EU attempts to complete banking union could remain on hold until after EU parliamentary elections in May 2019 because of divisions in the European parliament over some aspects of the plan, an EU parliament committee member on economic and monetary affairs said on Oct. 15.
"In the parliament, we continue to be divided and my worry is that we are really some months from elections," Polish lawmaker Danuta Hübner told a conference in Brussels.
The banking union project began in 2012 in the wake of the financial crisis and was aimed at improving supervision. The first two pillars, joint supervision and the single resolution mechanism, are in place; the third and final pillar, pan-European deposit insurance, has yet to be established. Another sticking point is finalizing a backstop for the eurozone's planned bank resolution fund, which would bail out ailing banks.
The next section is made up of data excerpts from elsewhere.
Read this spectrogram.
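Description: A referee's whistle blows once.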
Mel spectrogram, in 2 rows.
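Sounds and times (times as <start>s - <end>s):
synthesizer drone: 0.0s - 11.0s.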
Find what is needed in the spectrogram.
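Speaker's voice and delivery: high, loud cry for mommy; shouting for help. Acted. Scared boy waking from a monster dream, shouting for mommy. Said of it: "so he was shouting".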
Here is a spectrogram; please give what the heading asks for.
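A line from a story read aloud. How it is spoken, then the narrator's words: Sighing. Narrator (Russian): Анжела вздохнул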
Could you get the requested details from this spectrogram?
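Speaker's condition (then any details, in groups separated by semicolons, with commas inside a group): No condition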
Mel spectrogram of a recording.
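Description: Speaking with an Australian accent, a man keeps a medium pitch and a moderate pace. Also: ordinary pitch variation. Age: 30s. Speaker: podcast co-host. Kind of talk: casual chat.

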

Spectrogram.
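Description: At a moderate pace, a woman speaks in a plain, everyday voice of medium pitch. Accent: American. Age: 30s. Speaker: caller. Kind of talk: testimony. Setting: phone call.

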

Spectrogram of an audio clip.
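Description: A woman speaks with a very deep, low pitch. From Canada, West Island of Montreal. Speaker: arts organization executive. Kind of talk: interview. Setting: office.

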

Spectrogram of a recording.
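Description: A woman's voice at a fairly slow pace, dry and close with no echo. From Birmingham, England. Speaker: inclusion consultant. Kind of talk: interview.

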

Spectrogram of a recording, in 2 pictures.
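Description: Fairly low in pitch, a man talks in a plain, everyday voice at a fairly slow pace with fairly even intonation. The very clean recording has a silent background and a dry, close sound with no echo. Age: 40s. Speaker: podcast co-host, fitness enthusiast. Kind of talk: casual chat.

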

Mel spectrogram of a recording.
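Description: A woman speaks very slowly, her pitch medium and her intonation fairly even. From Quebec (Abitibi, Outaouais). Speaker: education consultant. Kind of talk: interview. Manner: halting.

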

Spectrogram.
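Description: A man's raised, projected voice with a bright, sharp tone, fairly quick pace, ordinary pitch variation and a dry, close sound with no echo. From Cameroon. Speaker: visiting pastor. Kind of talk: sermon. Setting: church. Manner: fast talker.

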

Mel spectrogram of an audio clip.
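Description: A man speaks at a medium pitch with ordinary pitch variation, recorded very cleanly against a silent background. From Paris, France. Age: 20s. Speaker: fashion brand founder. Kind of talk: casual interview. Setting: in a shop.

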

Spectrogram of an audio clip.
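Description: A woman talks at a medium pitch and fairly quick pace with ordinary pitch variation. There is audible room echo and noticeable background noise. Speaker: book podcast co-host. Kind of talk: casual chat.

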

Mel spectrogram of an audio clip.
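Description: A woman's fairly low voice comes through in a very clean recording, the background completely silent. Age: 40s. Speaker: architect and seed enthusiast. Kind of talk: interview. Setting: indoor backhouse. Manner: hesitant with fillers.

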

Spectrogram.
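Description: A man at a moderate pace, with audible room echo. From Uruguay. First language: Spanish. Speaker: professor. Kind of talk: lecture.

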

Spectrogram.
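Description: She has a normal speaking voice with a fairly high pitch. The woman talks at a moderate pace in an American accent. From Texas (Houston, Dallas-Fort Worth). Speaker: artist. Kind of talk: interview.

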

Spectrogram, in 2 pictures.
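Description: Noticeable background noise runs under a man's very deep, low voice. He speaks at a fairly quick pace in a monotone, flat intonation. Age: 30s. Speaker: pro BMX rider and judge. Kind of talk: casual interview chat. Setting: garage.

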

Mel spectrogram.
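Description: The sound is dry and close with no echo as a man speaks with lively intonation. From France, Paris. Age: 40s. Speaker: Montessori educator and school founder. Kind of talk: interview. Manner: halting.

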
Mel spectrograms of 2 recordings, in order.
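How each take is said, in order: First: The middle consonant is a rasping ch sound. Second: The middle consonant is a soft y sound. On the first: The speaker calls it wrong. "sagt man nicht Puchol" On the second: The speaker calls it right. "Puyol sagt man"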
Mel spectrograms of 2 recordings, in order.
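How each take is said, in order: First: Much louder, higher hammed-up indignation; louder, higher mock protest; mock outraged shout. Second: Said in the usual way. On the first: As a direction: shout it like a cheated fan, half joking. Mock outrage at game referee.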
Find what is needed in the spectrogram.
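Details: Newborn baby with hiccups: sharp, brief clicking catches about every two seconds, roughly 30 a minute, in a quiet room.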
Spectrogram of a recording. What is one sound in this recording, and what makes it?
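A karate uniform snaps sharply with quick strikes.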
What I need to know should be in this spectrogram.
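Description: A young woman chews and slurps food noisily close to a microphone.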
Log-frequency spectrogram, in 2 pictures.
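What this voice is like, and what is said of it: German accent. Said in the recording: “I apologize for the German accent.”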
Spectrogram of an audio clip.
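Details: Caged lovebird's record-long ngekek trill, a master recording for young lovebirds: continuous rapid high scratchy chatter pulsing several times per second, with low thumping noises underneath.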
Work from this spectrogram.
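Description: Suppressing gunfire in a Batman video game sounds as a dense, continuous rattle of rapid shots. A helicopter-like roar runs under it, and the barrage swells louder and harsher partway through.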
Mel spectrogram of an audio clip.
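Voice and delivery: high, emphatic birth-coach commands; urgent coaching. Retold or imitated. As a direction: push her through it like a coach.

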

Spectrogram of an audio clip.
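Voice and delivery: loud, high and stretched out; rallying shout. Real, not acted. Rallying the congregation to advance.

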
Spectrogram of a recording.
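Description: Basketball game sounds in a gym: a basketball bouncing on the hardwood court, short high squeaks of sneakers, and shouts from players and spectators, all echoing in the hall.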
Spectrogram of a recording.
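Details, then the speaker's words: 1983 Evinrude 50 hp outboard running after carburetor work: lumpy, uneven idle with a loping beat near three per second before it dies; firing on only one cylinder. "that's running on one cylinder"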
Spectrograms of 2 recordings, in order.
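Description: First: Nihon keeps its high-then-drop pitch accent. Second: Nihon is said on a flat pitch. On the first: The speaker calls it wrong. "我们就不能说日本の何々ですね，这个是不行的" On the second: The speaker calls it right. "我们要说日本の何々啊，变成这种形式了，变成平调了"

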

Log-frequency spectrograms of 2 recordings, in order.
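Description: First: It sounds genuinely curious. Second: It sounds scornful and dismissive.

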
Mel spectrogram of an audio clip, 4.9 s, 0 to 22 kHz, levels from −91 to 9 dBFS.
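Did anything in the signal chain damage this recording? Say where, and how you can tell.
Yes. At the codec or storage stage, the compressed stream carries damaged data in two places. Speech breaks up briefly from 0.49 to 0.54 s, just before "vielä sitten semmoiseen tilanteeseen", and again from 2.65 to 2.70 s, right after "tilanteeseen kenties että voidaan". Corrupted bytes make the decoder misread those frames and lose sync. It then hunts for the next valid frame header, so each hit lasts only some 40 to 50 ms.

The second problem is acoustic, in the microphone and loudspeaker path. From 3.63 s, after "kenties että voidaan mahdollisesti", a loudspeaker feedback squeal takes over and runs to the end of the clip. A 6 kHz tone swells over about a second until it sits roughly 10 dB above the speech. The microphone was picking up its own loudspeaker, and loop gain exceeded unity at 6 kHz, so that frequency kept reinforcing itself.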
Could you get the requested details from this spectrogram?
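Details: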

'A big enough crisis'
Hübner called on the European Commission to push the parliament to move on banking union and noted that France's strong relationship with Germany, which opposes a European deposit insurance scheme, may help matters. France is in favor of the scheme.
Hübner said it was key to reach an agreement on the deposit scheme that would facilitate an integrated European market, especially with regards to insolvency, which is subject to different rules in each member state.
Olivier Guersent, the European Commission's director-general for financial stability, financial services and capital markets union, told the conference that the Commission had been meeting resistance from member states and there was a feeling that there was no need to act urgently.
"They have a false impression that everything is fine, but everything is not fine because the job is half done," Guersent said. "There needs to be a big enough crisis to scare all of us, but not big enough to kill us all."
However, over the last few months there had been more willingness to move forward on the backstop, he said. However, Guersent added that there had been an agreement since December 2013, which has to be implemented by 2024.
"Those who are trying to pile up conditions in order to even start working should think about that," Guersent said.
In late June, EU leaders delayed making a decision on the details of the backstop until December. The backstop would provide a buffer of up to €60 billion to beef up the Single Resolution Fund, which is funded by banks and is used to finance bank resolutions. Single Resolution Board Chair Elke König told the conference that the fund will hold nearly €33 billion in 2019, up from €25 billion in 2018. The SRB is an EU agency which oversees bank rescues.
Guersent said a European deposit insurance scheme would better protect the banks.
Guersent noted that banking union would help close the sovereign doom loop in which governments develop a potentially unhealthy reliance on banks to buy their debt and exacerbate the eurozone debt crisis.
"As soon as there are tensions in a specific country, the doom loop has a tendency to start back again and the rate of national exposures, of total sovereign exposure, rises again," he told the conference.
"Banking union is clearly effective in cutting the doom loop provided it is implemented in full," Guersent said.
In May, the Commission set out proposals for a new class of fixed-income instrument, known as sovereign bond-backed securities or so-called safe bonds that banks would buy instead of purchasing sovereign debt in their own countries.
"We have about 100% of member states that are against that idea, but I still believe it provides for a path forward," Guersent said.